Although many deep-learning-based super-resolution approaches have been proposed in recent years, because no ground truth is available in the inference stage, few can quantify the errors and uncertainties of the super-resolved results. For scientific visualization applications, however, conveying uncertainties of the results to scientists is crucial to avoid generating misleading or incorrect information. In this paper, we propose PSRFlow, a novel normalizing flow-based generative model for scientific data super-resolution that incorporates uncertainty quantification into the super-resolution process. PSRFlow learns the conditional distribution of the high-resolution data based on the low-resolution counterpart. By sampling from a Gaussian latent space that captures the missing information in the high-resolution data, one can generate different plausible super-resolution outputs. The efficient sampling in the Gaussian latent space allows our model to perform uncertainty quantification for the super-resolved results. During model training, we augment the training data with samples across various scales to make the model adaptable to data of different scales, achieving flexible super-resolution for a given input. Our results demonstrate superior performance and robust uncertainty quantification compared with existing methods such as interpolation and GAN-based super-resolution networks.

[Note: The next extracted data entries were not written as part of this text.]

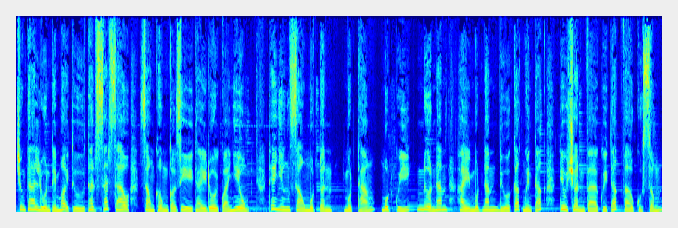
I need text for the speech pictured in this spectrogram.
chúng ta luôn thấy mọi thứ thật sát sao, song không có gì thay đổi quá nhiều. Thế nhưng sau một tuần, một tháng, một quý, nửa năm hay một năm đưa các nguyên tắc, tiêu chuẩn và quy tắc vào cuộc sống,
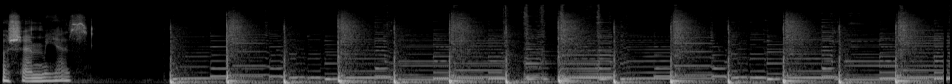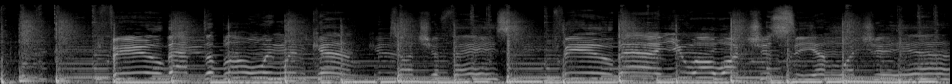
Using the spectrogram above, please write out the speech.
a semmihez. And what you hear.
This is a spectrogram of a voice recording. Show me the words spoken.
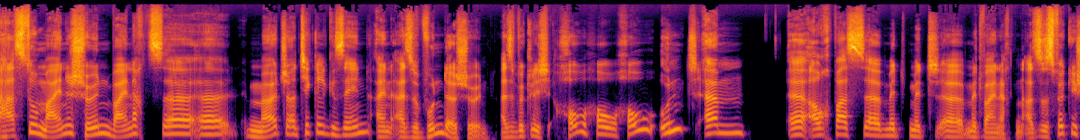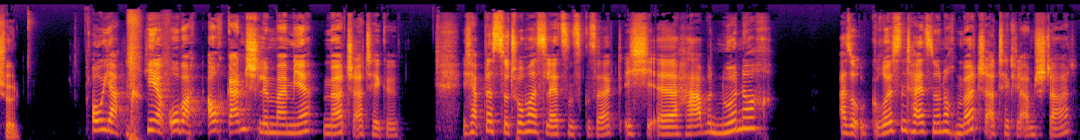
hast du meine schönen Weihnachts-Merch-Artikel gesehen? Ein, also wunderschön. Also wirklich ho, ho, ho und ähm, äh, auch was äh, mit, mit, äh, mit Weihnachten. Also es ist wirklich schön. Oh ja, hier, Obacht, auch ganz schlimm bei mir, Merch-Artikel. Ich habe das zu Thomas letztens gesagt. Ich äh, habe nur noch, also größtenteils nur noch Merch-Artikel am Start,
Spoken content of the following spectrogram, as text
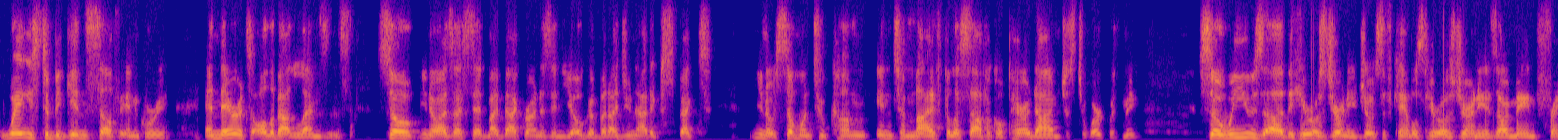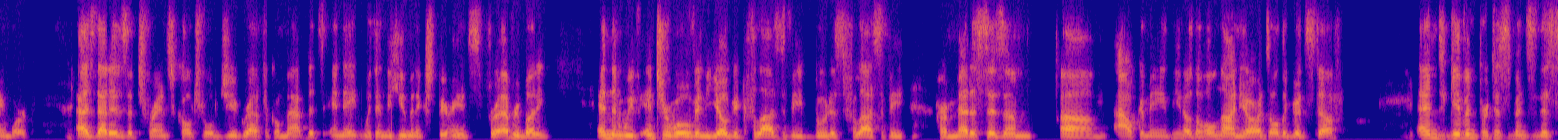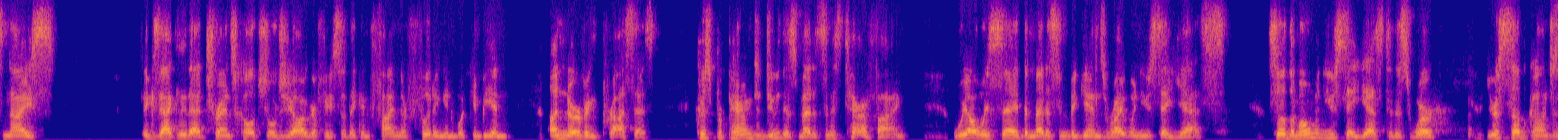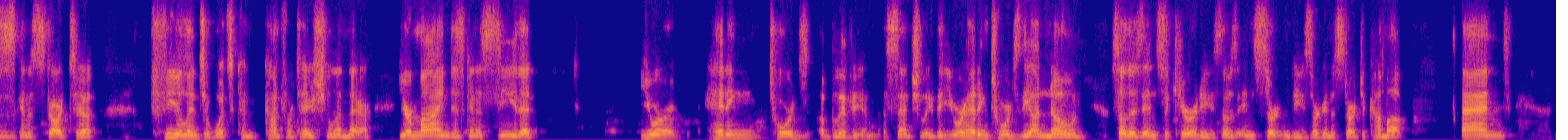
ways to begin self inquiry. And there it's all about lenses. So, you know, as I said, my background is in yoga, but I do not expect, you know, someone to come into my philosophical paradigm just to work with me. So we use uh, the hero's journey. Joseph Campbell's hero's journey is our main framework, as that is a transcultural geographical map that's innate within the human experience for everybody. And then we've interwoven yogic philosophy, Buddhist philosophy, Hermeticism, um, alchemy, you know, the whole nine yards, all the good stuff. And given participants this nice, exactly that transcultural geography so they can find their footing in what can be an unnerving process. Because preparing to do this medicine is terrifying. We always say the medicine begins right when you say yes. So the moment you say yes to this work, your subconscious is going to start to feel into what's con- confrontational in there. Your mind is going to see that you are heading towards oblivion, essentially, that you are heading towards the unknown. So those insecurities, those uncertainties are going to start to come up. And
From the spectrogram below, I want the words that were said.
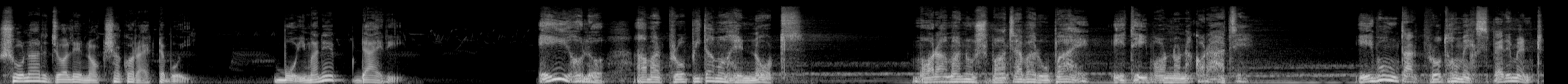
সোনার জলে নকশা করা একটা বই। বই মানে ডায়েরি। এই হলো আমার প্রপিতামহের নোটস। মরা মানুষ বাঁচাবার উপায় এতেই বর্ণনা করা আছে। এবং তার প্রথম এক্সপেরিমেন্ট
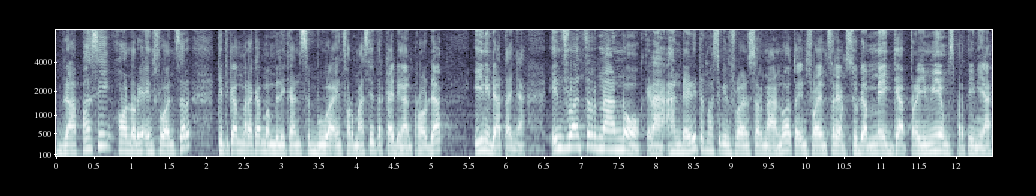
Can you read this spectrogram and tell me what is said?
berapa sih honornya influencer ketika mereka membelikan sebuah informasi terkait dengan produk? Ini datanya. Influencer nano. Nah, Anda ini termasuk influencer nano atau influencer yang sudah mega premium seperti ini ya.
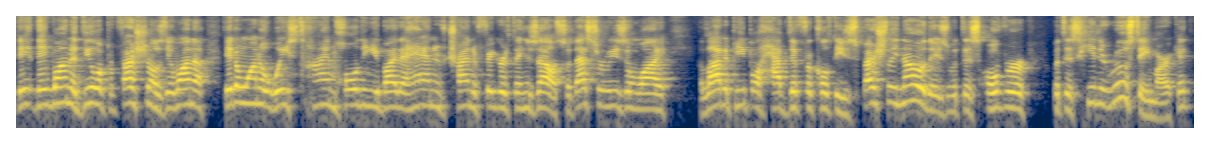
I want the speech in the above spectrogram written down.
they, they want to deal with professionals. They want to, they don't want to waste time holding you by the hand and trying to figure things out. So that's the reason why a lot of people have difficulties, especially nowadays with this over with this heated real estate market,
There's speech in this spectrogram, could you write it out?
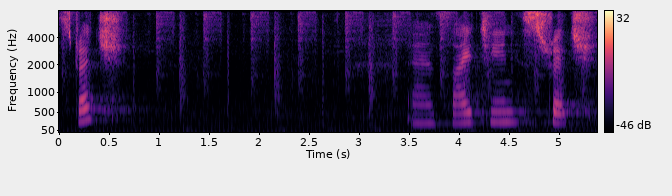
stretch. And side chain stretch.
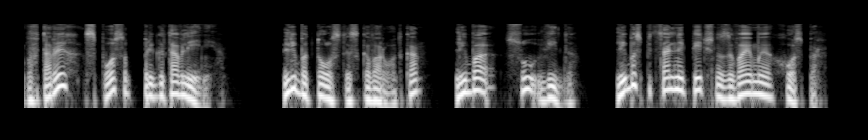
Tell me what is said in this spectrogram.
Во-вторых, способ приготовления. Либо толстая сковородка, либо су-вид, либо специальная печь, называемая хоспер.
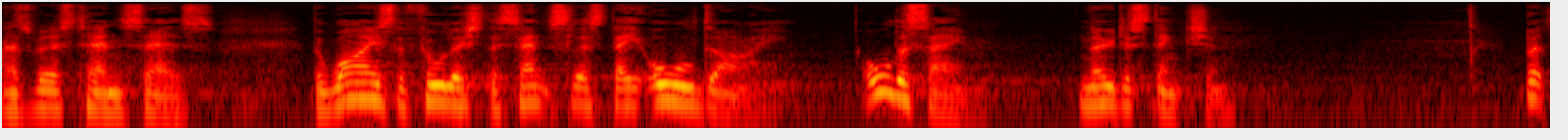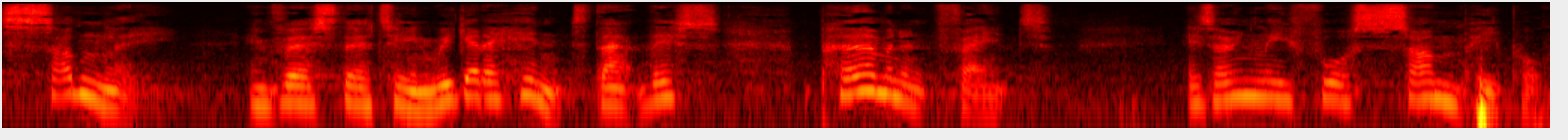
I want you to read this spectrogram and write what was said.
As verse 10 says, the wise, the foolish, the senseless, they all die. All the same, no distinction. But suddenly, in verse 13, we get a hint that this permanent fate is only for some people,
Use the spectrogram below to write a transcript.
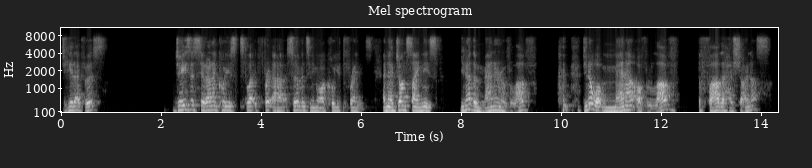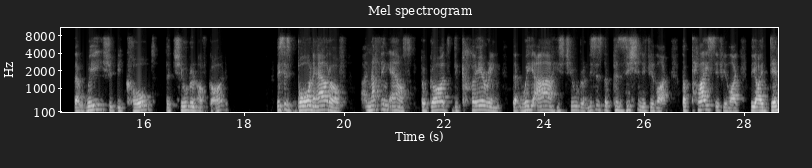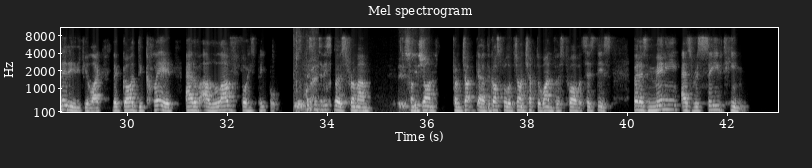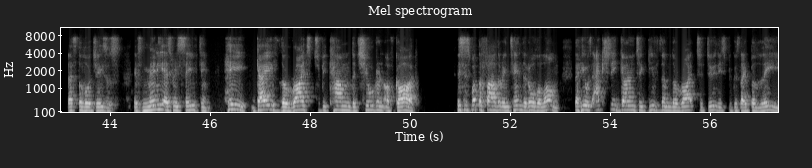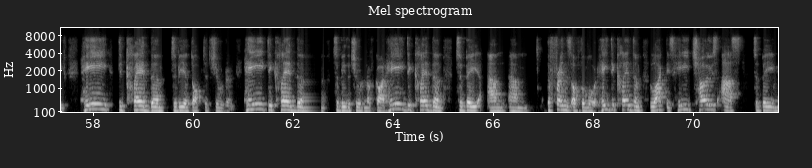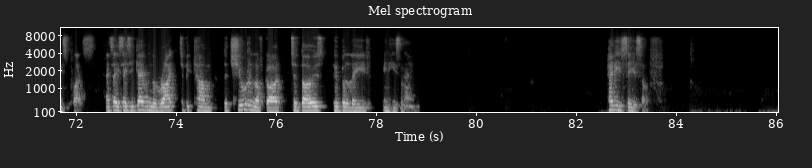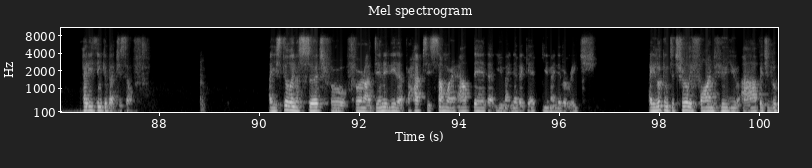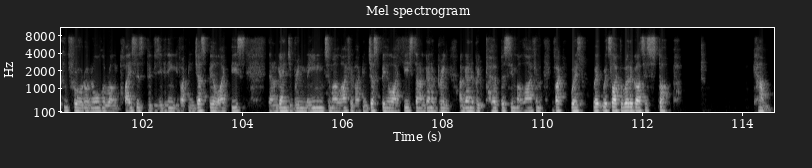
Did you hear that verse? Jesus said, I don't call you uh, servants anymore, I call you friends. And now John's saying this you know the manner of love Do you know what manner of love the Father has shown us? That we should be called the children of God. This is born out of nothing else but God declaring that we are his children. This is the position, if you like, the place, if you like, the identity, if you like, that God declared out of a love for his people. Listen to this verse from um, from John, from John, uh, the Gospel of John, chapter 1, verse 12. It says this but as many as received him, that's the Lord Jesus, as many as received him, he gave the right to become the children of God. This is what the Father intended all along, that He was actually going to give them the right to do this because they believe. He declared them to be adopted children. He declared them to be the children of God. He declared them to be um, um, the friends of the Lord. He declared them like this. He chose us to be in this place. And so he says he gave them the right to become the children of God to those who believe in his name. How do you see yourself? How do you think about yourself? Are you still in a search for, for an identity that perhaps is somewhere out there that you may never get, you may never reach? Are you looking to truly find who you are, but you're looking for it on all the wrong places because if you think if I can just be like this, then I'm going to bring meaning to my life. If I can just be like this, then I'm going to bring I'm going to bring purpose in my life. And if I where it's, where it's like the word of God says, stop, come,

Deep learning based latent representations have been widely used for numerous scientific visualization applications such as isosurface similarity analysis, volume rendering, flow field synthesis, and data reduction, just to name a few. However, existing latent representations are mostly generated from raw data in an unsupervised manner, which makes it difficult to incorporate domain interest to control the size of the latent representations and the quality of the reconstructed data. In this paper, we present a novel importance-driven latent representation to facilitate domain-interest-guided scientific data visualization and analysis. We utilize spatial importance maps to represent various scientific interests and take them as the input to a feature transformation network to guide latent generation. We further reduced the latent size by a lossless entropy encoding algorithm trained together with the autoencoder, improving the storage and memory efficiency. We qualitatively and quantitatively evaluate the effectiveness and efficiency of latent representations generated by our method with data from multiple scientific visualization applications.
Despite the great success of Convolutional Neural Networks (CNNs) in Computer Vision and Natural Language Processing, the working mechanism behind CNNs is still under extensive discussions and research. Driven by a strong demand for the theoretical explanation of neural networks, some researchers utilize information theory to provide insight into the black box model. However, to the best of our knowledge, employing information theory to quantitatively analyze and qualitatively visualize neural networks has not been extensively studied in the visualization community. In this paper, we combine information entropies and visualization techniques to shed light on how CNN works. Specifically, we first introduce a data model to organize the data that can be extracted from CNN models. Then we propose two ways to calculate entropy under different circumstances. To provide a fundamental understanding of the basic building blocks of CNNs (e.g., convolutional layers, pooling layers, normalization layers) from an information-theoretic perspective, we develop a visual analysis system, CNNSlicer. CNNSlicer allows users to interactively explore the amount of information changes inside the model. With case studies on the widely used benchmark datasets (MNIST and CIFAR-10), we demonstrate the effectiveness of our system in opening the blackbox of CNNs.